KP sweeps

The first one was a horrendous attempt at a sweep shot ever witnessed in Test cricket. At a moment when KP seemed to be taking the match away from Australia, he attempted to sweep a Hauritz’s delivery just like one would reach out for the pickle jar on the other side of dinner table. The replay made it look the top contender to qualify for ‘how not to play a sweep shot.’ This could play a decisive role in how much England would end up with in the first inning. On the contrary, the lower order is doing every bit to prove me wrong as I write this post.

Andrew-Flintoff-smiling

The second and the more significant moment in context of the series was ‘Return of Freddie’s Signature Smile.’ While on the crease with Prior, Flintoff’s demeanor was reminiscent of 2005 when his heroics won England the Ashes.  He was enjoying his game and smiling in Haddin’s face like a 20-year-old. He savored the constant chatter from the rear of the stumps, returning the complement with a smile and a breezy knock of 37 before he played on just ahead of stumps.

KP needed a good inning at the top of the series and Flintoff’s inning would have been critically eyed. While KP must be disappointed to have attempted that sweep shot, a decent knock of 69 under his belt would surely palliate those feelings. Appreciation of Flintoff’s quickish 37 was palpable in the ground; however, for me, his body language was more encouraging than the runs he scored, as it conveyed a promise to test the Kangaroos.
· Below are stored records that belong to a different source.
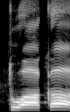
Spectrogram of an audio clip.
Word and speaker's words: ত্বক: দিয়ে ক উচ্চারণ করি তক উচ্চারণ করি কিন্তু সংস্কৃতে তক উচ্চারণ করলে হবে না সংস্কৃত উচ্চারণ করতে হবে তোয়াকা ক টাকে পূর্ণ উচ্চারণ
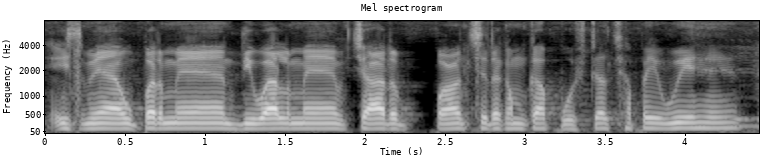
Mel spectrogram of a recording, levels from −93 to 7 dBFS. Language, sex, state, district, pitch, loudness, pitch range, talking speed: Hindi, male, Jharkhand, Deoghar, 135 Hz, -16 LUFS, 130-140 Hz, 175 wpm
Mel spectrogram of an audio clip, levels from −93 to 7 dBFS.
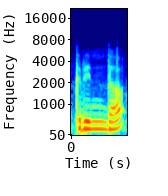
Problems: constant background noise, background conversations at intervals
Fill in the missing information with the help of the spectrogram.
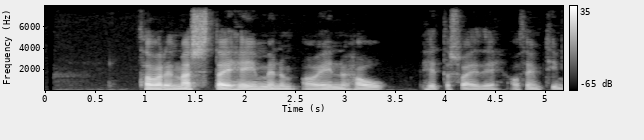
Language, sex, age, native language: Icelandic, male, 30-39, Icelandic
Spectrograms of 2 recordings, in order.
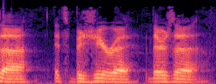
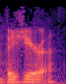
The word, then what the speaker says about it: Bajheera: It's Bajheera. It's like spelled like Shere Khan. Like Shere Khan is Shere Khan. This is BajheeraCon would be cool, but it's actually Bajheera.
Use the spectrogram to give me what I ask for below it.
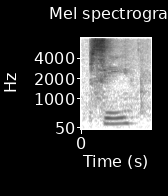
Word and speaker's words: psi: So if you can pronounce it like that, psi. Try and keep the p in there, psi.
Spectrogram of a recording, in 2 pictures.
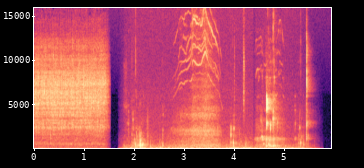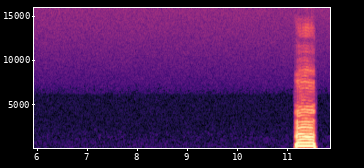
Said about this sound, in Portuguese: Olha, dá-me um segundo para beber um pouco de água aqui na fonte.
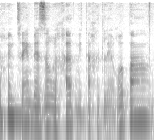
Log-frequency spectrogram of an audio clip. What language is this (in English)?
Hebrew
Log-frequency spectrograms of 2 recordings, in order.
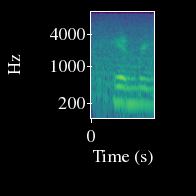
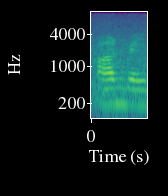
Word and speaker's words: Henri: doing now is is henry matisse it's actually pronounced on ray matisse because he was french and you can look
And as I end my post, England’s last wicket has gone down but only after they have put 435 on the board. This game never fails to surprise!
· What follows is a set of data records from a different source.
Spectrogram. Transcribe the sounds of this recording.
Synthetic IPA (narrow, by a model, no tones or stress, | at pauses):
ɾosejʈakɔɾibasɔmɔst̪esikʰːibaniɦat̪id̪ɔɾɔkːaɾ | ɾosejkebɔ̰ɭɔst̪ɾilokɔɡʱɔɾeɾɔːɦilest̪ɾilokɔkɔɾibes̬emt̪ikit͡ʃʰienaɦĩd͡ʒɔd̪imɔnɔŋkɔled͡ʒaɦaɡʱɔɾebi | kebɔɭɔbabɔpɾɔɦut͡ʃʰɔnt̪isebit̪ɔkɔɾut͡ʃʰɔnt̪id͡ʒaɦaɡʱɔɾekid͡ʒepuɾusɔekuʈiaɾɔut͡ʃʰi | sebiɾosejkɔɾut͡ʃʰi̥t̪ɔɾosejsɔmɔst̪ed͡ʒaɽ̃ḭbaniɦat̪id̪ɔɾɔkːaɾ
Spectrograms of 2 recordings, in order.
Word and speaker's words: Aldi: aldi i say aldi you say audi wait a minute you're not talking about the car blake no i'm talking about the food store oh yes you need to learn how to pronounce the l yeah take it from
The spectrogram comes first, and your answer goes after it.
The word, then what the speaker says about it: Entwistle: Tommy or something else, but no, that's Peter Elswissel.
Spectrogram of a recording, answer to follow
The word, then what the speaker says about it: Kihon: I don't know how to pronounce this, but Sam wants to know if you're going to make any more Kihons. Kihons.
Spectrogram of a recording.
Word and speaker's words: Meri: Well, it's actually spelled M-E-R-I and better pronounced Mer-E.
The ‘Men in Blue’ head into a much-deserved 2-month break at the end of West Indies tour and they would surely love to leave the island nation on a high, adding to their string of overseas ODI series wins in New Zealand and Sri Lanka recently.

Team that wins the third ODI in St Lucia on July 3 can rest assured that it won’t end up as the losing team. That, however, also raises question marks over a 4-match series instead of 3 or 5 to prevent the trophy-sharing scenario, as rightly pointed out by Sanjay Manjrekar. A 2-2 finish would mean nothing more than an unwanted exercise for the players, especially Indians, but a series win would certainly help India bury the ghost of 2007 world cup.
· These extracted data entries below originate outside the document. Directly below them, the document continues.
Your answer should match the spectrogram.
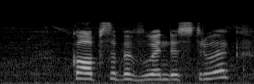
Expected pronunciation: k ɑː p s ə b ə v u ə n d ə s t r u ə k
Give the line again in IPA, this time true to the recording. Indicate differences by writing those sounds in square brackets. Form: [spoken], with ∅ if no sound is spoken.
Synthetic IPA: k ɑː p s ə b ə v u ə n d ə s t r u ə k

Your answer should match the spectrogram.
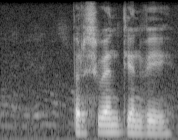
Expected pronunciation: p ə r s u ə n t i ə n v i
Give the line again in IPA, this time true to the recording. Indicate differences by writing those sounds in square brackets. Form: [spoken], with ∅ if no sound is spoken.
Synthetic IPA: p ə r s u ə n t i ə n v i

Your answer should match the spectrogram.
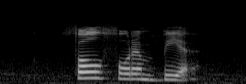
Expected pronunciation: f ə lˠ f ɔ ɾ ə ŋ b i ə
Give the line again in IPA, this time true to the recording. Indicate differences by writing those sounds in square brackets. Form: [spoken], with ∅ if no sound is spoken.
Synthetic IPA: f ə lˠ f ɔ ɾ ə [m] b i ə

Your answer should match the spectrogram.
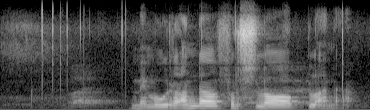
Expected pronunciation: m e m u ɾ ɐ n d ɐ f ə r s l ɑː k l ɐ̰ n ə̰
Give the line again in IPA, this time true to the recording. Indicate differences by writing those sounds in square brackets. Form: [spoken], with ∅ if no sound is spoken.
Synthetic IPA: m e m u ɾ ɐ n d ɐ f ə r s l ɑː [p] l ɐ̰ n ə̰

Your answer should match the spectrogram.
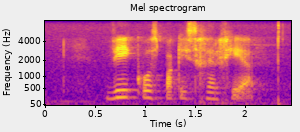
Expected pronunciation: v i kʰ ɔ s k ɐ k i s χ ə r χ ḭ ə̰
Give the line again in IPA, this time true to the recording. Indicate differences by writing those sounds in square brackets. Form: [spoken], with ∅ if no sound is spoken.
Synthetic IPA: v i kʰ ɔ s [p] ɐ k i s χ ə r χ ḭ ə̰

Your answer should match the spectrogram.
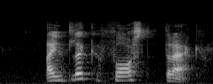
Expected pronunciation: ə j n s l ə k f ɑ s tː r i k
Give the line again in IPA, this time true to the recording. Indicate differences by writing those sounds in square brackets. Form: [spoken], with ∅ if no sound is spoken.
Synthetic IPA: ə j n [t] l ə k f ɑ s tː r [æ] k

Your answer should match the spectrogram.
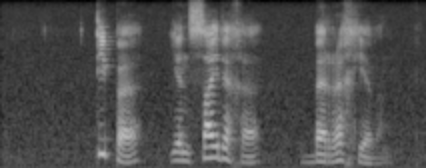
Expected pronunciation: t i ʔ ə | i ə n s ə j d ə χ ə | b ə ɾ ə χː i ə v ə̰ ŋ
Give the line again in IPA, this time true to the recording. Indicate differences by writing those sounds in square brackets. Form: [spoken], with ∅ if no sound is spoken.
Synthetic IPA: t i [p] ə | i ə n s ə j d ə χ ə | b ə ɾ ə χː i ə v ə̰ ŋ

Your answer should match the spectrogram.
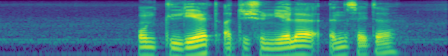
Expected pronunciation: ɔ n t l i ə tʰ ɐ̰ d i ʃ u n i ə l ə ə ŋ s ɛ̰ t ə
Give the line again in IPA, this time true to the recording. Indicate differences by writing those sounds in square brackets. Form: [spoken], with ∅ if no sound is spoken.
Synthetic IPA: ɔ n t l i ə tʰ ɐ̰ d i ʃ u n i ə l ə ə [n] s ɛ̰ t ə

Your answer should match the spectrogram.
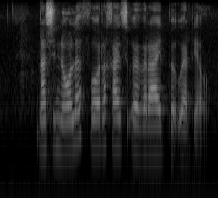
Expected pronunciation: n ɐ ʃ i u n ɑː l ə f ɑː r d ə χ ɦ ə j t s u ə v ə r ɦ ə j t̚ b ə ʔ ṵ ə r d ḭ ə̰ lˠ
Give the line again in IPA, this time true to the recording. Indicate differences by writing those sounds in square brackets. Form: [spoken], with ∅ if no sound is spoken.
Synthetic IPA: n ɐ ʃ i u n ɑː l ə f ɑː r d ə χ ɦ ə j t s u ə v ə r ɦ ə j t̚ b ə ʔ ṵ ə r d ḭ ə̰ lˠ

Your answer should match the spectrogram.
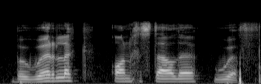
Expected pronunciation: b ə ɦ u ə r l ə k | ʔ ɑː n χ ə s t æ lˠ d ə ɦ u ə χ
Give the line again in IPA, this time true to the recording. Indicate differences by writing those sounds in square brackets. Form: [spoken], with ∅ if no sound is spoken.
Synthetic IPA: b ə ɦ u ə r l ə k | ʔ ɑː n χ ə s t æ lˠ d ə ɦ u ə [f]

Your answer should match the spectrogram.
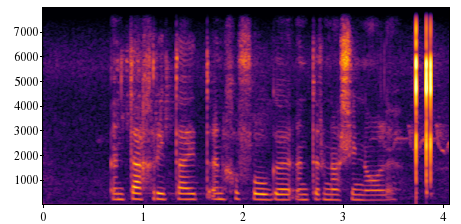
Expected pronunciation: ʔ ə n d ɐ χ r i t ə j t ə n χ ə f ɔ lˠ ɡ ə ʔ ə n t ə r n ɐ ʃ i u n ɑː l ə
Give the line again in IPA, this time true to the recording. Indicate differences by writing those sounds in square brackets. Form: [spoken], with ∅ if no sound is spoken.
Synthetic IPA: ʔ ə n [t] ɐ χ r i t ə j t ə n χ ə f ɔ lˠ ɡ ə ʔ ə n t ə r n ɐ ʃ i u n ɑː l ə

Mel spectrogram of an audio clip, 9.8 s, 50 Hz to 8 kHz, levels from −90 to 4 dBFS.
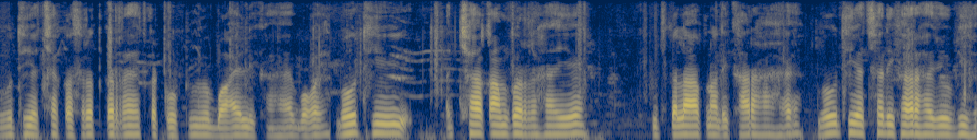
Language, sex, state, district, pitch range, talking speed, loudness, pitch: Hindi, male, Chhattisgarh, Balrampur, 130-145 Hz, 225 wpm, -23 LUFS, 135 Hz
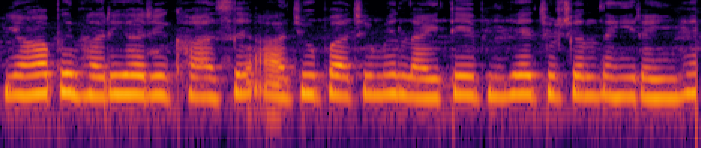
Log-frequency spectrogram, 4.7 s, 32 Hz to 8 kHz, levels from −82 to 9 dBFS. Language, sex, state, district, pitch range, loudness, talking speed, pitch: Hindi, female, Gujarat, Valsad, 225-245 Hz, -17 LUFS, 220 wpm, 235 Hz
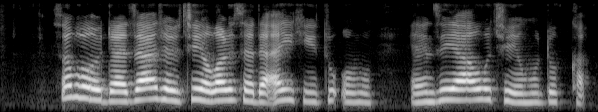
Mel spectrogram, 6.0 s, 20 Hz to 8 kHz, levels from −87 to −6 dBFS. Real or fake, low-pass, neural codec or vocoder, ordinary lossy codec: fake; 7.2 kHz; autoencoder, 22.05 kHz, a latent of 192 numbers a frame, VITS, trained on one speaker; none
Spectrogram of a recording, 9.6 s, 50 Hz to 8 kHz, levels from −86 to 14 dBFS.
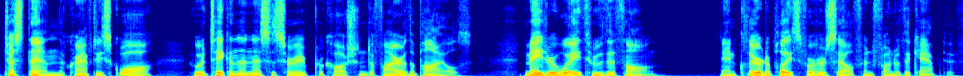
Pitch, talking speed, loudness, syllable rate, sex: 115 Hz, 200 wpm, -21 LUFS, 5.6 syllables/s, male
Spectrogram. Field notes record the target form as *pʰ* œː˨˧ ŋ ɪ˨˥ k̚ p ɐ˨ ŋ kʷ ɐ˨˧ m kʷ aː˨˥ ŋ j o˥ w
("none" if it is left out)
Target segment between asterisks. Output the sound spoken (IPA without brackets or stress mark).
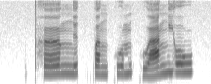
pʰ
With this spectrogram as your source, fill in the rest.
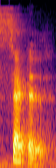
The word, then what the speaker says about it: subtle: SUBTLE में B silent है, सटल नहीं होता है, सटल।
Yuvraj-SinghYuvraj Singh, no doubt, remains pivotal to the team’s success and he must fire for India to win. Although Dhoni has played a couple of good innings, his subdued approach – except for the situation in the second ODI – still remains an enigma. What has been most disappointing is Gambhir’s form and Rohit’s irresponsive shot selection. Gambhir’s contribution in India’s recent victories cannot be undermined and his failures have prevented India from getting a decent opening stand. Rohit seems to be wasting his talent playing rash shots. Karthik played one good inning at the top but is far from filling the void created by Sehwag’s injury. Time is running out fast for Yusuf Pathan or else he will be considered only a basher fit for T20s.

India’s bowling has been the major cause of concern. Bowlers can’t be given much credit if their team wins by only 20 runs after scoring 339. The convincing nature of West Indies’ win by 8 wickets in the second ODI further highlights the shortcomings of Indian bowling attack. Ravindra Jadeja has failed to impress and should make way for Abhishek Nayar’s debut who has shown some promise as an all rounder in the IPL. It must be said, however, that none of the recent all rounders India have tried are close to the abilities Irfan Pathan possesses. A return of his ‘banana swing’ will surely bring him back in the scheme of things for ODIs.

West Indies, it must be admitted, look like a more settled unit at the moment than India. Apart from the bowling failure in the first ODI, they have performed more consistently and have their noses slightly ahead. They wear a different look if Gayle fires and Bravo is fast becoming the backbone of this side.

It’s a race to the finish; the series has certainly hit the home stretch. Only a sprint will help win from here on in or we could be in for a photo finish. Whatever happens, the series will remain alive until the fourth match but only the team that wins at St Lucia will have the chance to win the series. My money is on India!